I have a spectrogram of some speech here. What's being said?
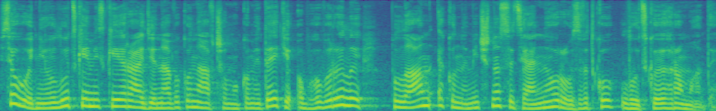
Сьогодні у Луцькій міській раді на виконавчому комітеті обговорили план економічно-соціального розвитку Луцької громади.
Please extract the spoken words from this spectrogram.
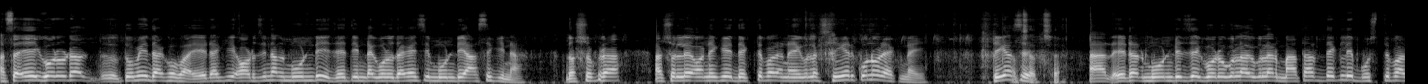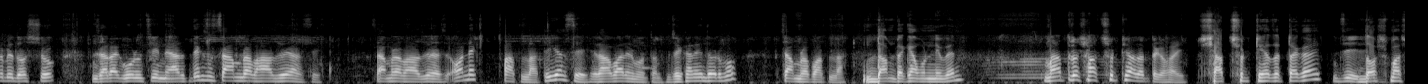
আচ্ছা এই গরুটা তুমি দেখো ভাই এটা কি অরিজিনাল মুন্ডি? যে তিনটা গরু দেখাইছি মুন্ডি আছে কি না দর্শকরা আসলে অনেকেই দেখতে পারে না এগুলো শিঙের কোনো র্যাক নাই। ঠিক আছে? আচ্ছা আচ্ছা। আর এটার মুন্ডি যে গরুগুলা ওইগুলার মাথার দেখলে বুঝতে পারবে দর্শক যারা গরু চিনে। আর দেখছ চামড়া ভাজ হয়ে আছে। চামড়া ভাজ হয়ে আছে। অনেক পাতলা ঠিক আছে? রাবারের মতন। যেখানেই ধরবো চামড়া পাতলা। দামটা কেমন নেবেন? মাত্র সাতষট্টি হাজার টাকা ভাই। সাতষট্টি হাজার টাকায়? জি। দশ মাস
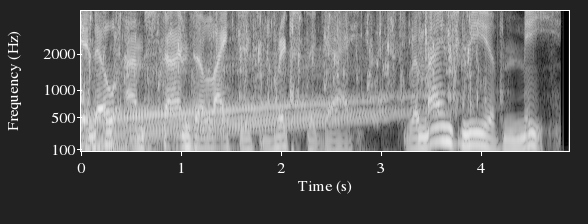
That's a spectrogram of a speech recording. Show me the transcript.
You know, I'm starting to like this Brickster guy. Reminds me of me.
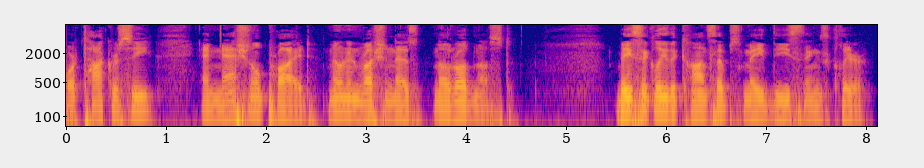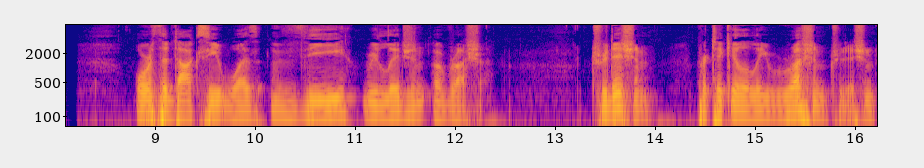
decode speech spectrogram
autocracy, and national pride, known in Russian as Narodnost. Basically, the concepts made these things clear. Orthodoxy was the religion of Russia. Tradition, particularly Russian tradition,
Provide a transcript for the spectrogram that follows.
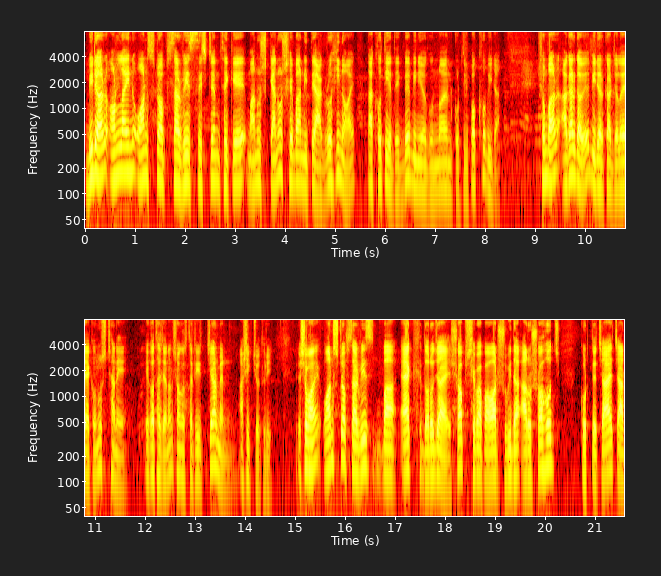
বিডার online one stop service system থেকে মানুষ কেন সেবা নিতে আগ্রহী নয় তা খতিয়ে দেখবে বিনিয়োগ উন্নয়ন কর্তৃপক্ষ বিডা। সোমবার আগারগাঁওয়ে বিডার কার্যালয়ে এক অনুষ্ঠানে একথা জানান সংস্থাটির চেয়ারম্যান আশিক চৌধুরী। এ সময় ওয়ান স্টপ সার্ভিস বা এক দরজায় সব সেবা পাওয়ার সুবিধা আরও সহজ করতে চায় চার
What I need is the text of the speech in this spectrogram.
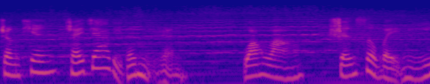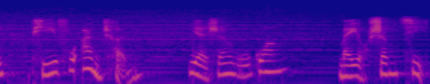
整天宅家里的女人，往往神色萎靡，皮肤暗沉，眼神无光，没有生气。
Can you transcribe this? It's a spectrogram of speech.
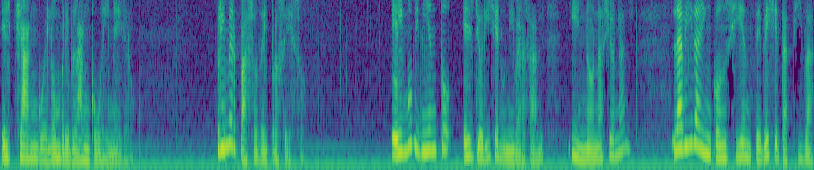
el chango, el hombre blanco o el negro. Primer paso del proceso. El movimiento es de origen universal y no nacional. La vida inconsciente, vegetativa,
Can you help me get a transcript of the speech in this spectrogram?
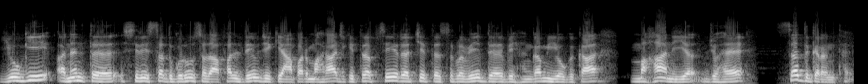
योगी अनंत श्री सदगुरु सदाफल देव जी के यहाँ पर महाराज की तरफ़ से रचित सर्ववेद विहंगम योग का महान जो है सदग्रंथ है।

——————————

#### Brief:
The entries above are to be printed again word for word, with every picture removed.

#### Response:
I have a spectrogram of some speech here. What's being said?
Сьогодні у Луцькій міській раді на виконавчому комітеті обговорили план економічно-соціального розвитку Луцької громади.
Please extract the spoken words from this spectrogram.
আচ্ছা এই গরুটা তুমি দেখো ভাই এটা কি অরিজিনাল মুন্ডি? যে তিনটা গরু দেখাইছি মুন্ডি আছে কি না দর্শকরা আসলে অনেকেই দেখতে পারে না এগুলো শিঙের কোনো র্যাক নাই। ঠিক আছে? আচ্ছা আচ্ছা। আর এটার মুন্ডি যে গরুগুলা ওইগুলার মাথার দেখলে বুঝতে পারবে দর্শক যারা গরু চিনে। আর দেখছ চামড়া ভাজ হয়ে আছে। চামড়া ভাজ হয়ে আছে। অনেক পাতলা ঠিক আছে? রাবারের মতন। যেখানেই ধরবো চামড়া পাতলা। দামটা কেমন নেবেন? মাত্র সাতষট্টি হাজার টাকা ভাই। সাতষট্টি হাজার টাকায়? জি। দশ মাস
That's a spectrogram of a speech recording. Show me the transcript.
You know, I'm starting to like this Brickster guy. Reminds me of me.
decode speech spectrogram
autocracy, and national pride, known in Russian as Narodnost. Basically, the concepts made these things clear. Orthodoxy was the religion of Russia. Tradition, particularly Russian tradition,
Provide a transcript for the spectrogram that follows.
বিডার online one stop service system থেকে মানুষ কেন সেবা নিতে আগ্রহী নয় তা খতিয়ে দেখবে বিনিয়োগ উন্নয়ন কর্তৃপক্ষ বিডা। সোমবার আগারগাঁওয়ে বিডার কার্যালয়ে এক অনুষ্ঠানে একথা জানান সংস্থাটির চেয়ারম্যান আশিক চৌধুরী। এ সময় ওয়ান স্টপ সার্ভিস বা এক দরজায় সব সেবা পাওয়ার সুবিধা আরও সহজ করতে চায় চার
What I need is the text of the speech in this spectrogram.
整天宅家里的女人，往往神色萎靡，皮肤暗沉，眼神无光，没有生气。
Can you transcribe this? It's a spectrogram of speech.
el chango, el hombre blanco o el negro. Primer paso del proceso. El movimiento es de origen universal y no nacional. La vida inconsciente, vegetativa,
Can you help me get a transcript of the speech in this spectrogram?
योगी अनंत श्री सदगुरु सदाफल देव जी के यहाँ पर महाराज की तरफ़ से रचित सर्ववेद विहंगम योग का महान जो है सदग्रंथ है।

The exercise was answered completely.